• Task statement: Set down each entry as it stands. Skip the pictures.

• Dataset items:
·····
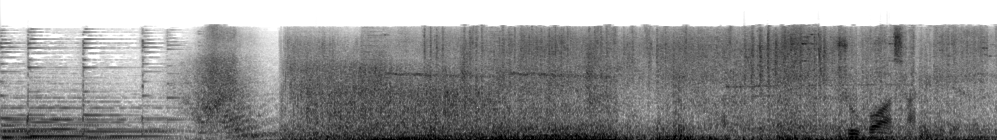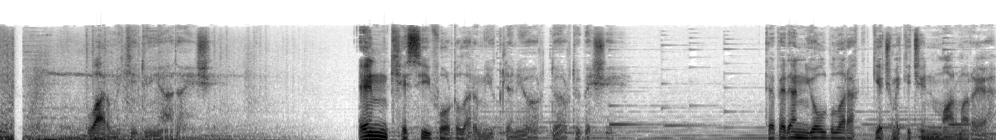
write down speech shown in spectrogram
Şu boğaz harbi nedir? Var mı ki dünyada eşi? En kesif ordularım yükleniyor dördü beşi. Tepeden yol bularak geçmek için Marmara'ya,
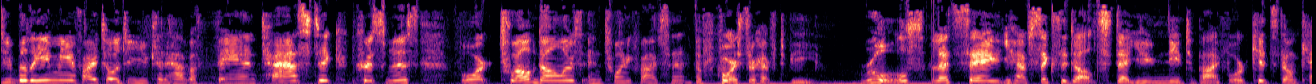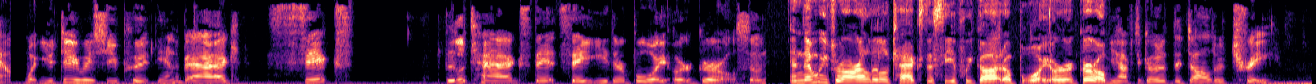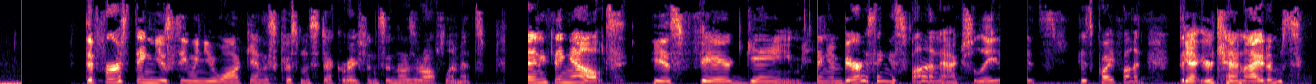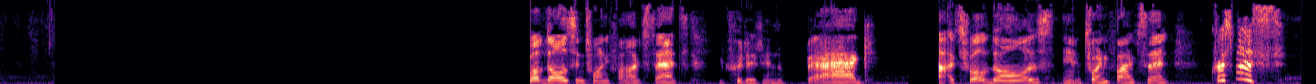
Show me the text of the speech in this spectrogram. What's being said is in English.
Do you believe me if I told you you could have a fantastic Christmas for $12.25? Of course, there have to be rules. Let's say you have six adults that you need to buy for. Kids don't count. What you do is you put in a bag six little tags that say either boy or girl. So and then we draw our little tags to see if we got a boy or a girl. You have to go to the Dollar Tree. The first thing you see when you walk in is Christmas decorations, and those are off limits. Anything else is fair game. And embarrassing is fun, actually. It's, it's quite fun. Get your 10 items. $12.25. You put it in a bag. $12.25 Christmas.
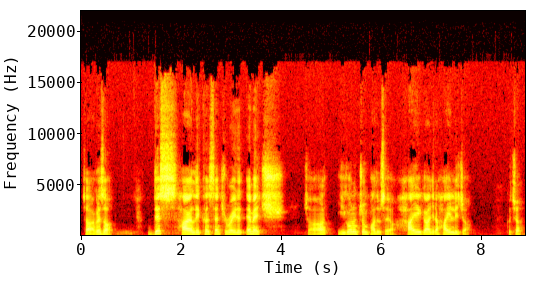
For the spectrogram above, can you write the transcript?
자, 그래서 this highly concentrated image. 자, 이거는 좀 봐두세요. high가 아니라 highly죠. 그렇죠?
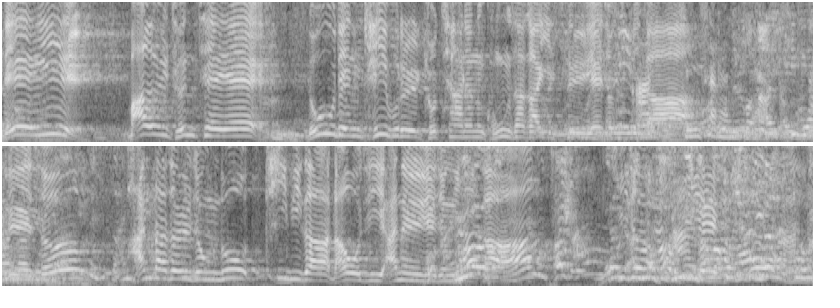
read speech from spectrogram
내일 마을 전체에 노후된 케이블을 교체하는 공사가 있을 예정입니다. 그래서 반나절 정도 TV가 나오지 않을 예정이니까 이점 이해해 주시고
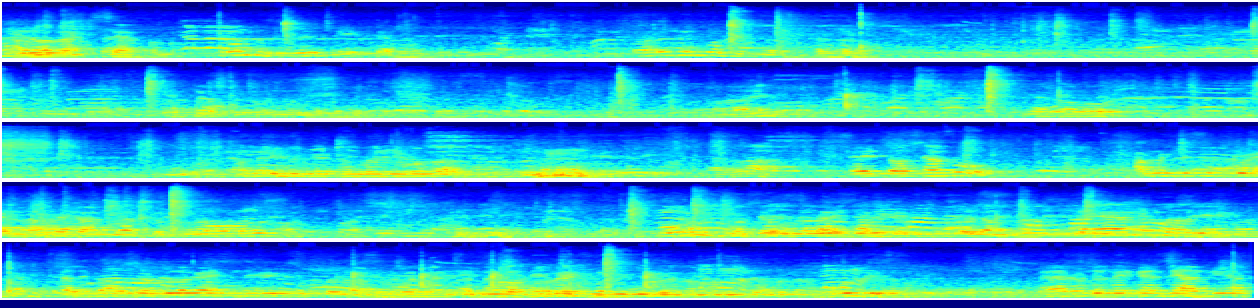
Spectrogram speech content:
ভালো লাগছে এখন। এই তো সাবু আপনি কিছু করেন না আমি গান গাচ্ছি পুরো মানুষ। খালি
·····
• Reply:
write down speech shown in spectrogram
Şu boğaz harbi nedir? Var mı ki dünyada eşi? En kesif ordularım yükleniyor dördü beşi. Tepeden yol bularak geçmek için Marmara'ya,
Show me the text of the speech in this spectrogram. What's being said is in English.
Do you believe me if I told you you could have a fantastic Christmas for $12.25? Of course, there have to be rules. Let's say you have six adults that you need to buy for. Kids don't count. What you do is you put in a bag six little tags that say either boy or girl. So and then we draw our little tags to see if we got a boy or a girl. You have to go to the Dollar Tree. The first thing you see when you walk in is Christmas decorations, and those are off limits. Anything else is fair game. And embarrassing is fun, actually. It's, it's quite fun. Get your 10 items. $12.25. You put it in a bag. $12.25 Christmas.
For the spectrogram above, can you write the transcript?
자, 그래서 this highly concentrated image. 자, 이거는 좀 봐두세요. high가 아니라 highly죠. 그렇죠?
read speech from spectrogram
내일 마을 전체에 노후된 케이블을 교체하는 공사가 있을 예정입니다. 그래서 반나절 정도 TV가 나오지 않을 예정이니까 이점 이해해 주시고
Spectrogram speech content:
ভালো লাগছে এখন। এই তো সাবু আপনি কিছু করেন না আমি গান গাচ্ছি পুরো মানুষ। খালি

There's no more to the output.